Last week, Europe's Rosetta mission finally deployed its fridge-sized lander to the rocky surface. The lander, called Philae, used some of its last remaining battery power to study the comet and beam any data it could back to Earth.
Its discovery is a big win for science. Made primarily of carbon, organic molecules link together to build the fats, proteins, sugars, and DNA that make up all living organisms on Earth. These molecules are the fundamental building blocks of living things, and they seem to be common throughout the solar system.

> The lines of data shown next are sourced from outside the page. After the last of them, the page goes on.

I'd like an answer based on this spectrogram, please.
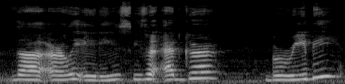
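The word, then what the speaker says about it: Edgar Berebi: early 80s these are Edgar baribe I hope that I'm saying it right it's b-e-r-e-b-i and these earrings I bought for a dollar and they're going for anywhere between 30 and 40.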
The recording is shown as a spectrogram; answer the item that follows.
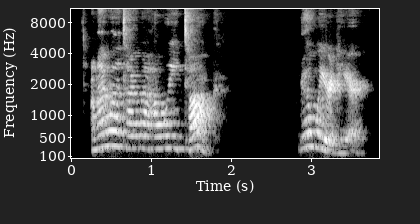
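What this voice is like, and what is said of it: Appalachian accent. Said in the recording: “the real good old-fashioned Appalachian accent, because it will get worse as we continue”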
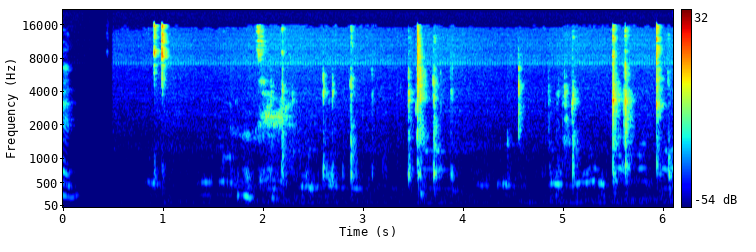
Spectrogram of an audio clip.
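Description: Typing on a computer keyboard: faint, irregular key clicks, some in quick pairs.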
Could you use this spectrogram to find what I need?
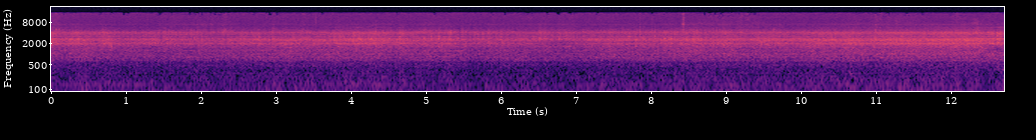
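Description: Tyres crunch steadily over a dirt path.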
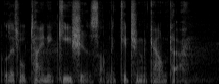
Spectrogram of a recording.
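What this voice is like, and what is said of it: Imitates another person's voice. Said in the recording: “Can you give us a little Sean? ... does a Sean Connery impression ... the Sean Connery voice is probably the worst”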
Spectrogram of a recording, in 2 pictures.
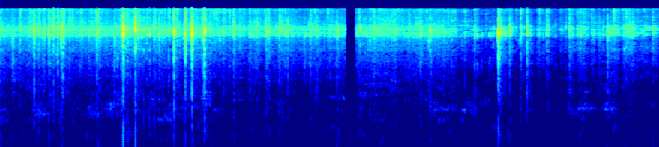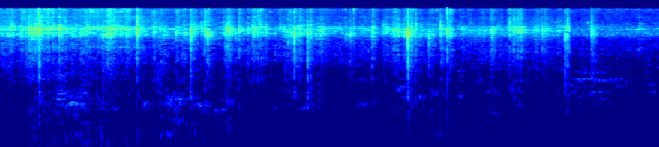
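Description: Chopped green chillies and garlic sizzling in hot oil in a nonstick pan: a steady hiss with frequent sharp pops and crackles, busiest in the first few seconds and thinning out after.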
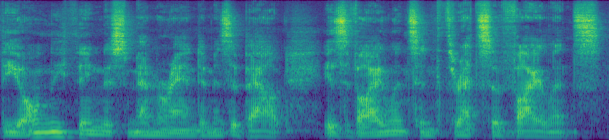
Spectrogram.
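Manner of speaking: put-on soft, low, feeble old man; mock a pitiful, quiet victim voice; Merrick Garland. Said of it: "He literally sounds like that".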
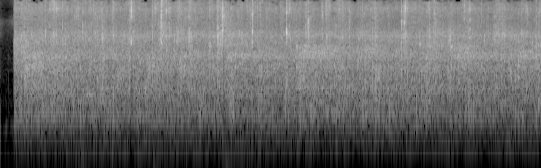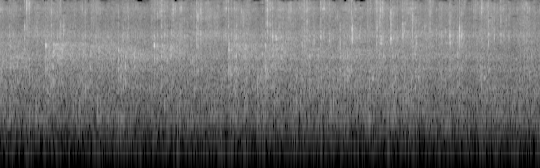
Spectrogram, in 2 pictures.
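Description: A crowd clapping steadily: continuous applause made of many fast, overlapping hand claps.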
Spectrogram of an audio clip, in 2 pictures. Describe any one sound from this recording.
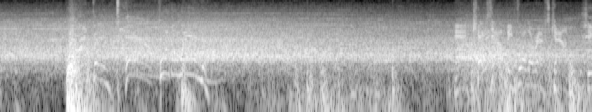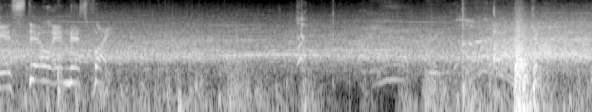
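Heavy thuds of bodies slamming onto a wrestling mat ring out.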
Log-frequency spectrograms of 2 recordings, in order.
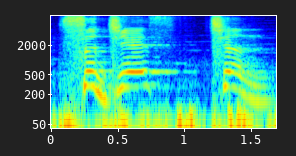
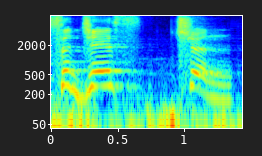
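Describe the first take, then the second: First: The ending is a plain 'shun' without 's'. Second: An 's' sound comes before the 'shun' ending. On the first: The speaker calls it wrong. "अब आपने इसे सजेशन नहीं कहना, सजेशन तमाम English में गलत है।" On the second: The speaker calls it right. "आप इसे प्रोनाउंस करेंगे सजेस्शन"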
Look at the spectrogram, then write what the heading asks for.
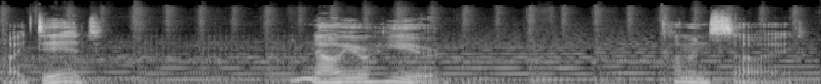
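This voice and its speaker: A man's voice: a little high, slow, over music. A man playing a stately veteran superhero leader in a radio play, with formal, oratorical delivery. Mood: cryptic, grave. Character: grand, solemn veteran telepathic superhero leader. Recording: long hall reverb.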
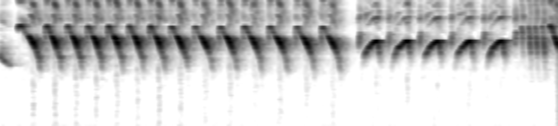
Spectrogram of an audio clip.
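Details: Canary singing a masteran kenari isian training song: a rapid run of high, downward-sweeping whistled notes, about five per second, then a slower set of rising slurred notes.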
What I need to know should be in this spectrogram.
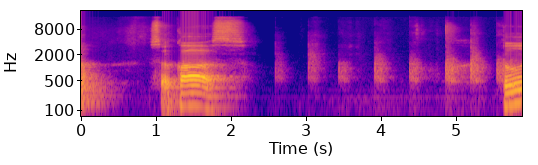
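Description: Chalk taps and scratches on a board in short strokes.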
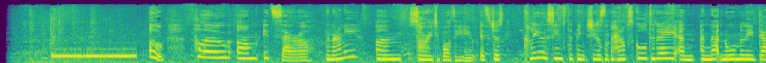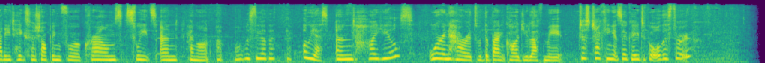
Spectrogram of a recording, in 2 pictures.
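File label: uk, English - England; harrods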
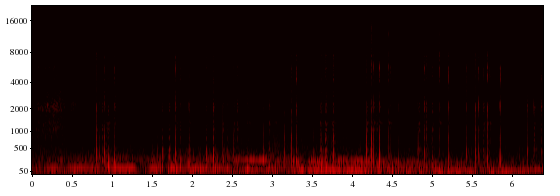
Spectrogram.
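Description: Long nails tap and scratch the glass sides and label of a large glass jar of coconut oil, full of white solid oil and held upright in both hands. Quick, dry clicks and bright scratching strokes come in a dense, continuous run over a steady low hum.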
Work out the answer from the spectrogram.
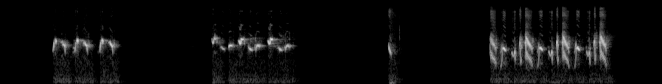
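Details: A female yellow-vented bulbul calls for a male with three-note bubbly phrases, a longer warbled run, a single sharp click, then a louder, harsher rush of chattering notes.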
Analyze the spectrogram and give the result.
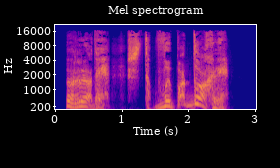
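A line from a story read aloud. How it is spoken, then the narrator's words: Hoarse wheeze. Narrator (Russian): Просипел он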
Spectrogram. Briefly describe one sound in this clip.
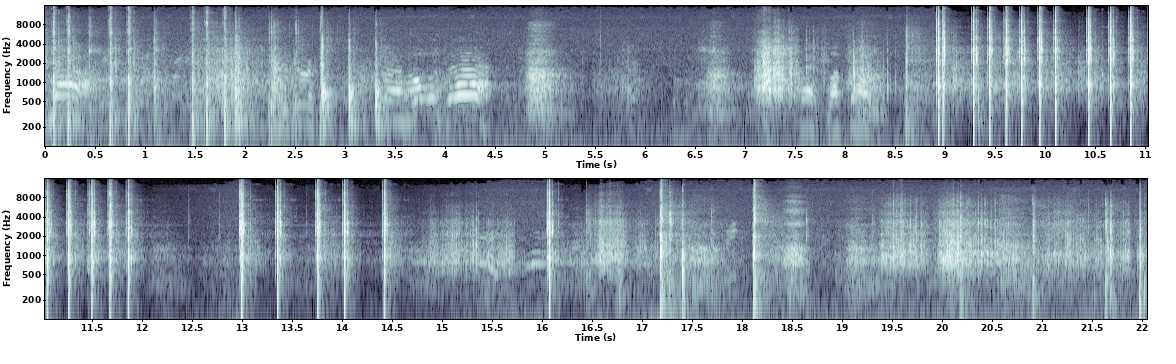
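A paintball gun fires rapid sharp pops close by.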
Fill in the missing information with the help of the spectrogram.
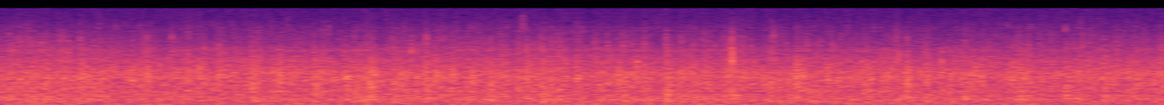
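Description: Steady rain falling: an even wash of noise with faint, scattered drop ticks.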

It's not clear yet what kind of organics Philae found. They may be as simple as methane (CH4) or methanol (CH4O). But when Popular Science spoke to Stephan Ulamec, the head of the Rosetta lander team, he hinted that the molecules may not be quite so simple. Larger and more complex molecules can produce similar readings on the device that Philae used, he says, and the team needs more time to work out which molecules it detected.